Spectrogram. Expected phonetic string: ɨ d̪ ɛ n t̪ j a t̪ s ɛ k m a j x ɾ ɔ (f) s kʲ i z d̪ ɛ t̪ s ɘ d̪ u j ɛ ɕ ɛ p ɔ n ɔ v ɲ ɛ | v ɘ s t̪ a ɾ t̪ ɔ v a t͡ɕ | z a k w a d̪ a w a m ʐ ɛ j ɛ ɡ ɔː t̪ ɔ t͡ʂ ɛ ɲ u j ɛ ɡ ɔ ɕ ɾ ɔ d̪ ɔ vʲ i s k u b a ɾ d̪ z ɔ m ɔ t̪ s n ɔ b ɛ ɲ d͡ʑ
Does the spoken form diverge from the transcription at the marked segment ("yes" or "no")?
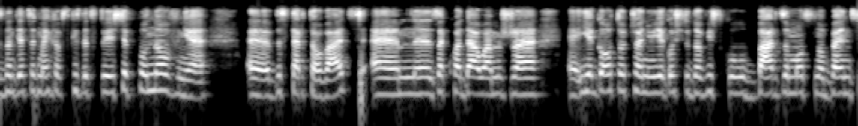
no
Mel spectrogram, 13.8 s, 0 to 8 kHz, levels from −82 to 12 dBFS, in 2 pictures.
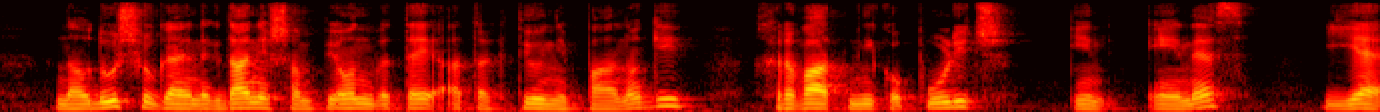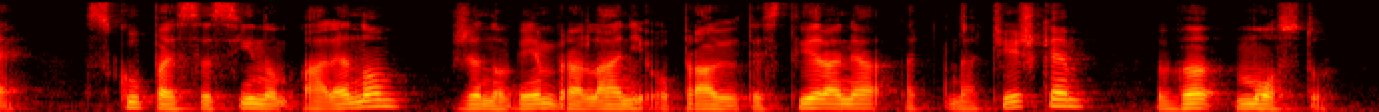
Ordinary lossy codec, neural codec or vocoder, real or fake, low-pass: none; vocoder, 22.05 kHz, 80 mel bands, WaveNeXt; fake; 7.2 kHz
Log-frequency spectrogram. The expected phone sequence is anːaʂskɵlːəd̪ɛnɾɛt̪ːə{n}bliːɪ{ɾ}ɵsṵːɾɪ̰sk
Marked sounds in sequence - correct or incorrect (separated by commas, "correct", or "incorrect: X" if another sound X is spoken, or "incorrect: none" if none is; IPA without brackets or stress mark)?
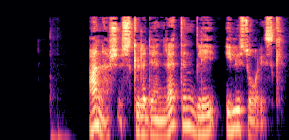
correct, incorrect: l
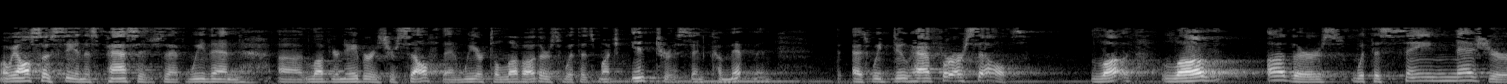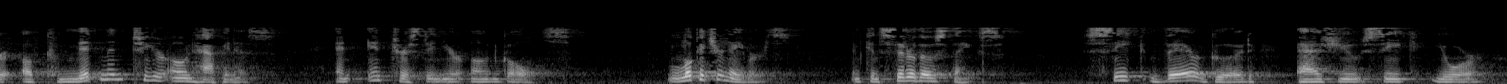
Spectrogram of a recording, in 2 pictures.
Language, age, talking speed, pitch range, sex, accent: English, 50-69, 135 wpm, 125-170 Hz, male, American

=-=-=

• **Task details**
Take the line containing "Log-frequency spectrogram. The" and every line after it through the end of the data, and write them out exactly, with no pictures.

• **Task answer**
Log-frequency spectrogram. The expected phone sequence is anːaʂskɵlːəd̪ɛnɾɛt̪ːə{n}bliːɪ{ɾ}ɵsṵːɾɪ̰sk
Marked sounds in sequence - correct or incorrect (separated by commas, "correct", or "incorrect: X" if another sound X is spoken, or "incorrect: none" if none is; IPA without brackets or stress mark)?
correct, incorrect: l
Spectrogram of a recording, in 2 pictures.
Language, age, talking speed, pitch range, sex, accent: English, 50-69, 135 wpm, 125-170 Hz, male, American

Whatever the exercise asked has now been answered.